** Records supplied follows **

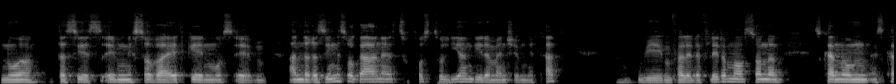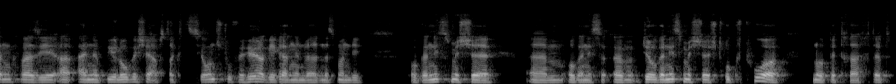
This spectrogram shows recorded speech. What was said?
Nur, dass sie es eben nicht so weit gehen muss, eben andere Sinnesorgane zu postulieren, die der Mensch eben nicht hat, wie im Falle der Fledermaus, sondern es kann um, es kann quasi eine biologische Abstraktionsstufe höher gegangen werden, dass man die organismische, ähm, Organis äh, die organismische Struktur nur betrachtet.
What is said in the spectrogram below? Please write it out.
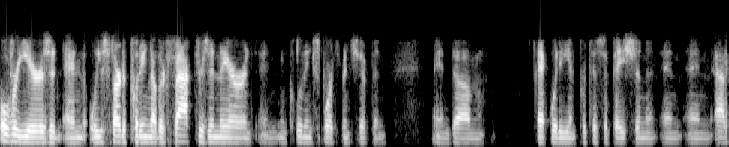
over years, and, and we started putting other factors in there, and, and including sportsmanship and and um, equity and participation and and, and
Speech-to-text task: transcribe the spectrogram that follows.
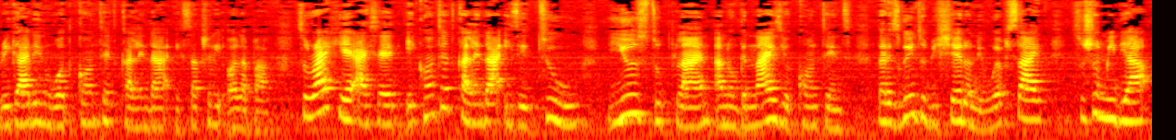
regarding what content calendar is actually all about. So right here i said a content calendar is a tool used to plan and organize your content that is going to be shared on your website social media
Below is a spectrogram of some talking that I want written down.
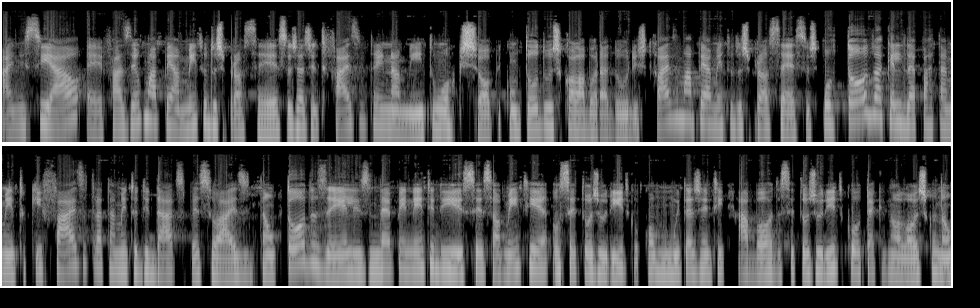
A inicial é fazer um mapeamento dos processos, a gente faz um treinamento, um workshop com todos os colaboradores, faz um mapeamento dos processos por todo aquele departamento que faz o tratamento de dados pessoais. Então, todos eles, independente de ser somente o setor jurídico, como muita gente aborda setor jurídico ou tecnológico, não,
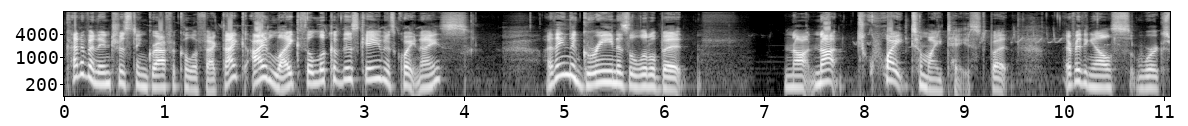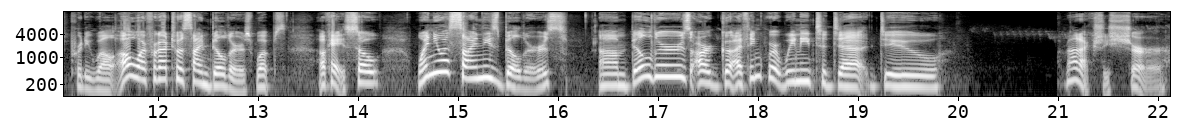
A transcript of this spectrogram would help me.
Kind of an interesting graphical effect. I, I like the look of this game. It's quite nice. I think the green is a little bit not not quite to my taste, but everything else works pretty well. Oh, I forgot to assign builders. Whoops. Okay, so when you assign these builders, um, builders are good. I think we we need to do I'm not actually sure.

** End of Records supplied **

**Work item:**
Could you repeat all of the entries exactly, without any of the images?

**Output of the exercise:**
This spectrogram shows recorded speech. What was said?
Nur, dass sie es eben nicht so weit gehen muss, eben andere Sinnesorgane zu postulieren, die der Mensch eben nicht hat, wie im Falle der Fledermaus, sondern es kann um, es kann quasi eine biologische Abstraktionsstufe höher gegangen werden, dass man die organismische, ähm, Organis äh, die organismische Struktur nur betrachtet.
What is said in the spectrogram below? Please write it out.
over years, and, and we started putting other factors in there, and, and including sportsmanship and and um, equity and participation and and, and
Speech-to-text task: transcribe the spectrogram that follows.
regarding what content calendar is actually all about. So right here i said a content calendar is a tool used to plan and organize your content that is going to be shared on your website social media
Below is a spectrogram of some talking that I want written down.
A inicial é fazer um mapeamento dos processos, a gente faz um treinamento, um workshop com todos os colaboradores, faz um mapeamento dos processos por todo aquele departamento que faz o tratamento de dados pessoais. Então, todos eles, independente de ser somente o setor jurídico, como muita gente aborda setor jurídico ou tecnológico, não,
A transcript of this spectrogram would help me.
Kind of an interesting graphical effect. I, I like the look of this game. It's quite nice. I think the green is a little bit not not quite to my taste, but everything else works pretty well. Oh, I forgot to assign builders. Whoops. Okay, so when you assign these builders, um, builders are good. I think we we need to do I'm not actually sure.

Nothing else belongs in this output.